Progress on the fish passage front took a slight and unfortunate detour several years ago. The 1999 budget bill revised the almost century old statute by removing the DNR's authority to require fish passage. The department can now only require passage after two things occur: 1) rules are created and promulgated that clarify the fish passage prescription process (what, where, when, how, etc.), and 2) a cost-share program is implemented and money is available to dam owners for fish passage work.

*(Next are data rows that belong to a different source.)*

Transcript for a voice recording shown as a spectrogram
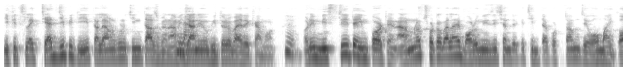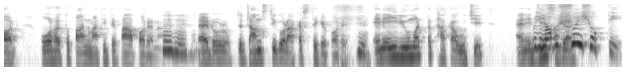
If it's like chat GPT তাহলে আমার কোনো চিন্তা আসবে না আমি না। জানি ও ভিতরে বাইরে কেমন। ওর এই মিস্ট্রিটা ইম্পর্টেন্ট আমরা ছোটবেলায় বড় মিউজিশিয়ানদেরকে চিন্তা করতাম যে ও মাই গড ওর হয়তো পান মাটিতে পা পড়ে না। রাইট ওর হচ্ছে ড্রামস্টিক ওর আকাশ থেকে পড়ে। এন্ড এই রিউমারটা থাকা উচিত। And it শক্তি।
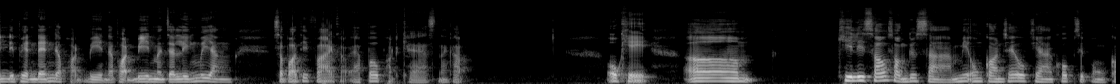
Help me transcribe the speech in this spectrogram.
Independent กับ Podbean แต่ Podbean มันจะลิงก์ไปยัง Spotify กับ Apple Podcast นะครับ โอเค Key Result 2.3มีองค์กรใช้ OKR ครบ 10 องค์ก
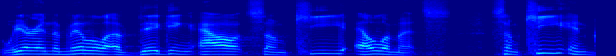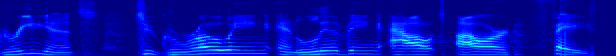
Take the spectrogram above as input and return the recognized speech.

Over the past several years, DNR staff has been working with the hydropower and paper industries, municipalities and other dam owners to develop these important rules. A process for proposing fish passages calls for a thorough evaluation of environmental benefits and includes a planning procedure with plenty of public input. Fish passage techniques may vary from changing a dam operation (for example, opening gates at critical periods) to a natural, sloped rock ramp, to a full-blown concrete structure. Costs, likewise may vary from several thousand dollars to several hundred thousand dollars.
Because dams have been constructed on public waters and many for private benefit, resource managers, anglers and public interest representatives believe the responsibility of providing funding for passage rests with the dam owner. The proposed cost-share program will require the DNR and others to ensure that financial assistance is available before fish passage can be ordered at a facility. The rules also mandate that fishways be evaluated for effectiveness and to learn how subsequent structures may be improved. The Natural Resources Board will ultimately review the rule package.
Developing rules for fishways has been long and certainly challenging. However, once the new fish passage rules are in place, the department and dam owners can begin to work cooperatively on reconnecting some of the state's fragmented aquatic habitats.
And perhaps when Mr. Walleye cruises up one of Wisconsin's aquatic highways in the future, the phrase "You can't get there from here" will only be a "passing" thought.
Karl Scheidegger is a fisheries biologist for DNR's Fisheries Management and Habitat Protection program in Madison.